**About this exercise**
An exact copy is needed of the lines from the one that contains "Meaning: strong dative" through the final line of the data below, with pictures left out.

····················

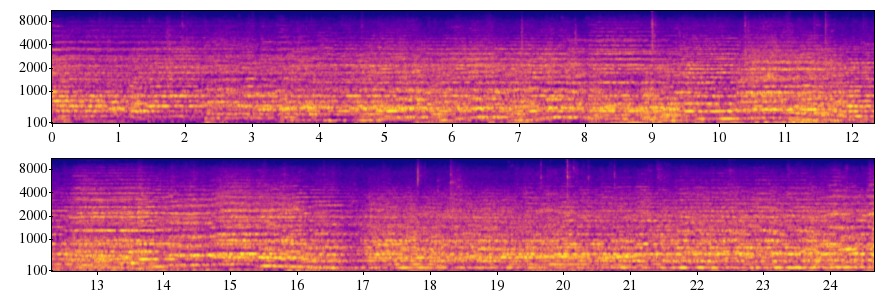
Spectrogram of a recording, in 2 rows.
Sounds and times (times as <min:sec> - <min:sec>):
Violin, fiddle: 0:00.0 - 0:24.6.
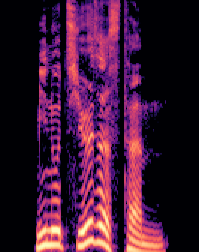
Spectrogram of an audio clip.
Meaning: strong dative masculine/neuter singular superlative degree of minuziös
- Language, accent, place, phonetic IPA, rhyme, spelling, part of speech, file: German, Germany, Berlin, [minuˈt͡si̯øːzəstəm], -øːzəstəm, minuziösestem, adjective, De-minuziösestem.ogg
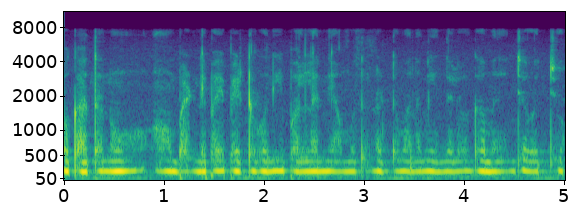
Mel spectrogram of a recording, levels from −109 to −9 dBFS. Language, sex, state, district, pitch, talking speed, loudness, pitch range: Telugu, female, Telangana, Nalgonda, 195 Hz, 95 wpm, -19 LUFS, 195-200 Hz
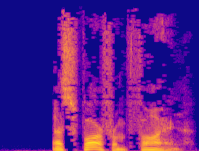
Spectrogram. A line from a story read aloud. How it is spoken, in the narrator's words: Dalinar snapped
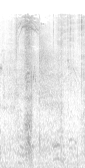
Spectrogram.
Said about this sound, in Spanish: y aquí estamos, hoy por primera vez desde la calle. Como vais a poder escuchar alrededor mío, pasa gente andando, paseando, corriendo, en bici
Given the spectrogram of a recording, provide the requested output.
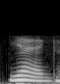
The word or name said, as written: yegg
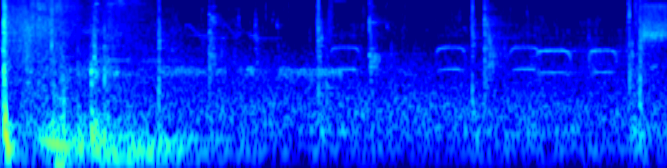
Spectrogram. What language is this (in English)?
Turkish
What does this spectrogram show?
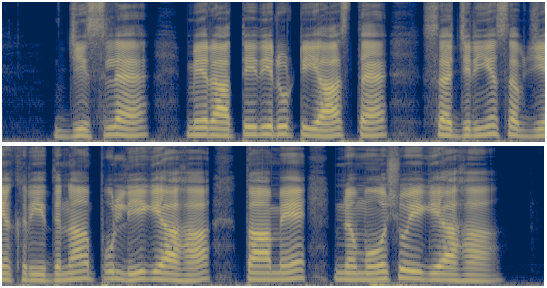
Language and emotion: Dogri, sad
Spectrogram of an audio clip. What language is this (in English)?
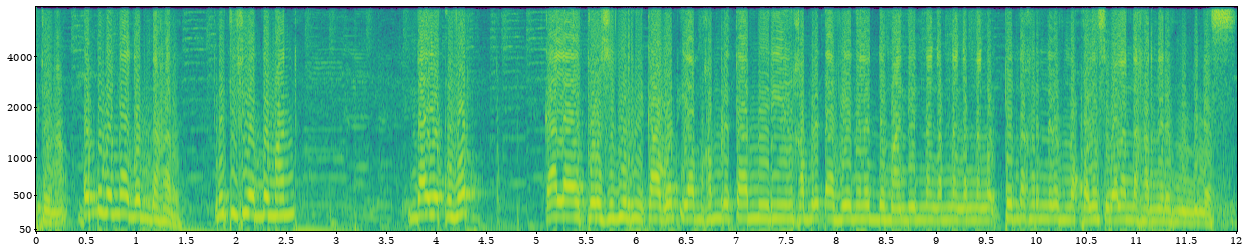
Serer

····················

**Exercise response**
Meaning: strong dative masculine/neuter singular superlative degree of minuziös
- Language, accent, place, phonetic IPA, rhyme, spelling, part of speech, file: German, Germany, Berlin, [minuˈt͡si̯øːzəstəm], -øːzəstəm, minuziösestem, adjective, De-minuziösestem.ogg
Mel spectrogram of a recording, levels from −109 to −9 dBFS. Language, sex, state, district, pitch, talking speed, loudness, pitch range: Telugu, female, Telangana, Nalgonda, 195 Hz, 95 wpm, -19 LUFS, 195-200 Hz
Spectrogram. A line from a story read aloud. How it is spoken, in the narrator's words: Dalinar snapped
Spectrogram.
Said about this sound, in Spanish: y aquí estamos, hoy por primera vez desde la calle. Como vais a poder escuchar alrededor mío, pasa gente andando, paseando, corriendo, en bici
Given the spectrogram of a recording, provide the requested output.
The word or name said, as written: yegg
Spectrogram. What language is this (in English)?
Turkish
What does this spectrogram show?
Language and emotion: Dogri, sad
Spectrogram of an audio clip. What language is this (in English)?
Serer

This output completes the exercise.